The decision by the Arab countries to stop diplomatic relations with Qatar was adopted after attempts failed to put pressure on Doha to withdraw its support to terrorist organizations. Saudi Arabia, Bahrain, the United Arab Emirates and Egypt broke up reports Diplomats with Qatar, accusing the country of destabilizing the region. Yemen, the Maldives, Mauritius, Mauritania and the Libyan East Government have announced similar measures against Doha. Bahrain also expelled Qatari troops present in the country, serving in the US-led coalition against ISIS, to leave the state within 48 hours. They had been in Bahrain since 2014 under the guidance of the United States Naval Central Command (NAVCENT) to participate in military missions as part of the international coalition against the Islamic State/Daesh.
The economic blockade has little chance of success. That is Qatar won’t concede to the demands that the Saudi led boycotters have placed. Rather, it’s likely to strengthen the Iran-Qatar relationship, one of the key motives of the diplomatic rift in the first place. Indeed, the decision of the four countries (Saudi Arabia, Arab Emirates, Egypt and Bahrain) to ostracize Qatar betrays many Gulf States’ inexperience, if not incompetence, in managing their international and strategic relationships. Thus, Bahrain and the others have little to gain. There’s no ‘winning’ strategy and no treasure chest of benefits if, and when, it concludes. Still, the underlying motives that have led to this crisis reveal some regional problems that have fallen in the shadows of the more recent Middle Eastern crises.

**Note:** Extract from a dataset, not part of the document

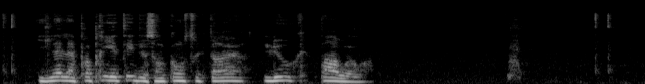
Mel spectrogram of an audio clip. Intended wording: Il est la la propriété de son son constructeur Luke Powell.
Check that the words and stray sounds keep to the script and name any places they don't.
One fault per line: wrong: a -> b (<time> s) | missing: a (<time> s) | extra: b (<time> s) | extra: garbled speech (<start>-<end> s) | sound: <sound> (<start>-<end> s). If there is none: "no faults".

The most fascinating consideration stems from the probability that for Bahrain and its fellow Gulf Cooperation Council (GCC) members, Qatar’s proximity to Iran is more an excuse than a motivation to boycott Qatar. In other words, for as much as the analysis has focused on Iran and its strategic rivalry with the Arab petromonarchies, and Saudi Arabia, it fails to reveal the main cause of the crisis. Yes, Qatar maintains relations with Iran as do Oman and Kuwait. The United Arab Emirates themselves have become one of Iran’s key trading partners while Iranian citizens have played a key role in making Dubai what it is today. Therefore, had Qatar’s ties to Iran been a crucial concern, the anti-Qatari ‘league’ would have, at a minimum, encouraged Oman and Kuwait to cut their ties to Iran as well. Rather, the main cause of the crisis has a more ‘familiar’ nature: it is more intra-Arab than anti-Persian. It’s also anti-Turkish, given Ankara’s role in encouraging the Arab revolts in 2011 in which the Muslim Brotherhood – held in contempt by the Saudis and vice versa – were protagonists.

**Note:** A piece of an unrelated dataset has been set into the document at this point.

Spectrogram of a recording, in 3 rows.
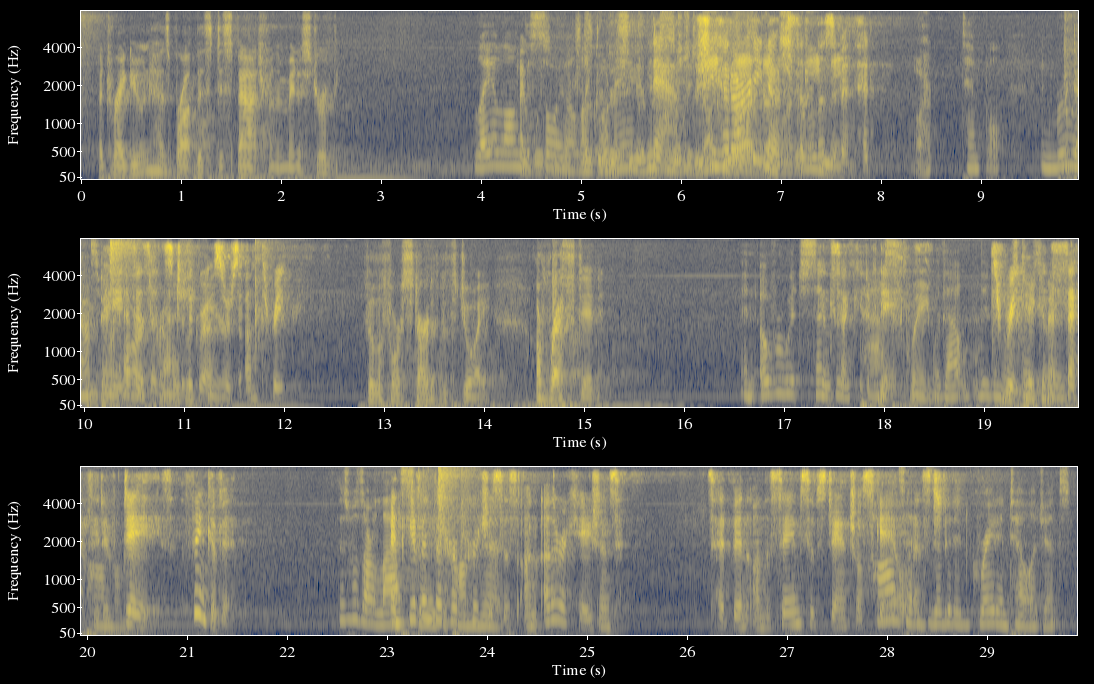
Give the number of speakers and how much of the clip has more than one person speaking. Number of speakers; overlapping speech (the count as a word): six, about 36%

The core of the problem rests in the regimes’ insecurities. Saudi Arabia, the United Arab Emirates, Egypt and Bahrain (which claims to be a Constitutional Monarchy) and Egypt see democracy as a political threat and, more importantly, an existential threat. While Qatar and Turkey have supported various expressions of this political Islam, especially in Egypt, Palestine and Tunisia, where Muslim Brotherhood party affiliates won power through flawed but generally democratic elections, Saudi Arabia and the Arab Emirates have done everything to resist this experiment. Thus, Qatar’s boycott has emerged from the geopolitical power struggles for the Arab region’s guidance and the search for the security of the regimes in play. Of course, Bahrain, Saudi Arabia and the other Gulf monarchies share, to one degree or another, a Wahhabi legacy and mission. They are no less fundamentalist than the Muslim Brotherhood. But the Brotherhood promotes and needs a democratic consensus. It may have encouraged revolutionary tactics to overthrow governments, but it does not exude a democratic process as Egypt has demonstrated with Mohammed Morsi and Tunisia with Rachid Ghannouchi.

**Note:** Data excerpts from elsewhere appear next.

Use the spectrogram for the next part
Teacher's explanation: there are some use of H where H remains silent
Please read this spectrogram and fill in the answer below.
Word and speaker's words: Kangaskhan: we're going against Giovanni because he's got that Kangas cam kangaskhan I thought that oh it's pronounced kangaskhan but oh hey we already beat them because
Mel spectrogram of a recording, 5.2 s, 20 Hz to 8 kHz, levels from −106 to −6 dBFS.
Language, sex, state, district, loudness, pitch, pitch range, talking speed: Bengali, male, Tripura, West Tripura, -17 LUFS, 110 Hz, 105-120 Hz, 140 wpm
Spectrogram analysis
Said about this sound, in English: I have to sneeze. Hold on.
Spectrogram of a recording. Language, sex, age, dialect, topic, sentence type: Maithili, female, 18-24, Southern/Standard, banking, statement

Thus, the Brotherhood poses a grave threat to the Royal Families of the Gulf. They too promote a form of Islamic politics, but they occupy an oligarchic role and do not want to share power in temporal and religious matters. Nonetheless, since becoming fully independent in 1971, Bahrain has feared Iranian influence over its majority Shiite population. This fear reached a peak in the early 1980’s in the aftermath of Ayatollah Khomeini’s Islamic Revolution.
Iran’s Legacy in Bahrain
Bahrain, as well as other Gulf states, has a Persian past. In 1602 the Portuguese were driven out of a revolt and Bahrain became a direct dependence of Persia. Between 1717 and 1735, due to the collapse of the Safavid dynasty in Persia, the archipelago was subjugated to Persian domination and remained independent under the Huwala tribe. In 1736 the new Persian dynasty of the Qajars regained Bahrain and in 1753. With the collapse of the Ottoman Empire, in 1916, Bahrain became a British protectorate and remained until 1971. This is the date of Bahrain’s definitive independence. In 1981, Bahrain had attempted to organize a coup d’etat two years after the Islamic Revolution in Iran. The revolt was repressed and since then the Bahrain regime has accused Iran of interfering with its internal affairs. It was Bahrain that encouraged, in 1981, the formation of the Gulf Cooperation Council (GCC) in order to share intelligence, military forces and economic resources to secure collective interests and security in the shadow of the Iranian Revolution.
The Persian and Shiite legacy is key to understanding Bahrain’s present risks and concerns. The fact that Bahrain granted the United States use of a naval base certainly reflects the Manama government’s Iranian concerns, clearly marking where its geopolitical alliances rest. In March 2011, the current King of Bahrain, Hamad bin Isa Al Khalifa, declared a state of emergency of three months after many Shiites took to the streets to demand greater influence in political and social matters. The Saudis sent tanks and troops across the causeway that joins Bahrain to the Kingdom to help repress the demonstrations. Numerous clashes and casualties resulted.
The revolts were presented as sectarian, pitting Shiites and Sunnis. But, wat followed and how the Bahraini royal family responded suggests that the revolts were more about basic human and political rights. There was no sense the protesters had a particular affinity or solidarity with Iran, even if Shiites were the most active protesters.
Following the 2011 revolution, the human rights situation in Bahrain has deteriorated dramatically. Hundreds of human rights defenders – Sunni and Shiite – and defenders have been threatened, arrested, tortured or forced into exile. Many, to save themselves, had to interrupt their public activities.
Yet, the international community, unlike in Syria and elsewhere, has made little fuss despite obvious violations of human rights. Rather, Bahrain continues to be a crucial political and commercial ally for the great Western powers. It’s home for the U.S. Navy’s Fifth Fleet. It has drawn harsh criticism from international human rights groups for its crackdowns on protesters.
Bahrain, especially since 2011, has become well-known to international aid and human rights agencies. Among the numerous human rights activists in jail is also Abdulhadi Al-Khawaja. He was arrested on April 9, 2011 in the campaign to repress ‘pro-democracy’ protests. In 2011, the United States had temporarily halted the sale of weapons. Yet, President Obama lifted the embargo in 2015.